#### Directions for this task
Filter the entries below, keeping every line that has the word "sound".

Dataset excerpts
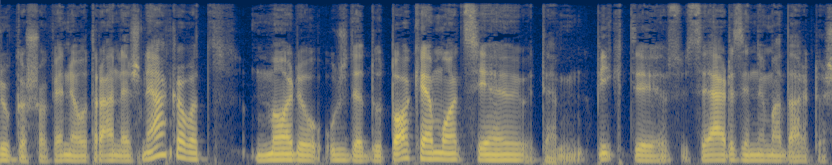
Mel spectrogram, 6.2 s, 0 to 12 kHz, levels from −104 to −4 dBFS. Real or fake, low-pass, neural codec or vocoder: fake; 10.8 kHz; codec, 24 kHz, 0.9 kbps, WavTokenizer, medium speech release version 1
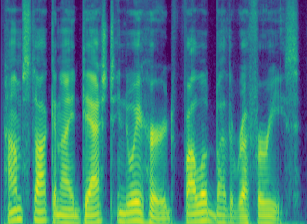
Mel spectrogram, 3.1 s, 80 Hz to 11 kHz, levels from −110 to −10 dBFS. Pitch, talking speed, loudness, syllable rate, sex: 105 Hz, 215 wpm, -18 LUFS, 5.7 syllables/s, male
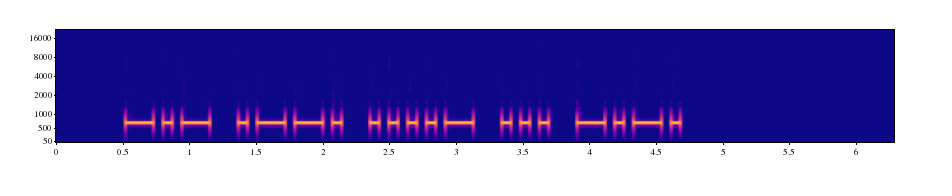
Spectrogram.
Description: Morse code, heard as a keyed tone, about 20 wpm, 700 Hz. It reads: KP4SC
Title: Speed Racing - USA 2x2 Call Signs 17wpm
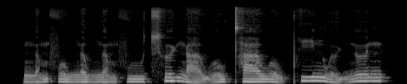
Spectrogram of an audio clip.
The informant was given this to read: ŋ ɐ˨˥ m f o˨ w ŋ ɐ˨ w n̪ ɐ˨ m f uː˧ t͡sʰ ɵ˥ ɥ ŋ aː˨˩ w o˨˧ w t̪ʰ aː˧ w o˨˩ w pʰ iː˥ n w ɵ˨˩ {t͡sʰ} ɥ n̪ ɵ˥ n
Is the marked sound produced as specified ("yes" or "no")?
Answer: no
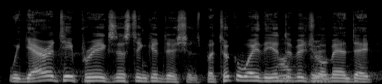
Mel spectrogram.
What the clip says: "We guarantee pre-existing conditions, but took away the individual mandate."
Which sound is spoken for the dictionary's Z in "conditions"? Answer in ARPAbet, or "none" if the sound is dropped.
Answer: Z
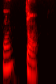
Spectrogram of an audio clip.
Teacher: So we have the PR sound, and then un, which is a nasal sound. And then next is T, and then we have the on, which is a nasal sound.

#### Answer
Is the marked sound produced as specified ("yes" or "no")?
Which sound is spoken for the dictionary's Z in "conditions"? Answer in ARPAbet, or "none" if the sound is dropped.
Teacher: So we have the PR sound, and then un, which is a nasal sound. And then next is T, and then we have the on, which is a nasal sound.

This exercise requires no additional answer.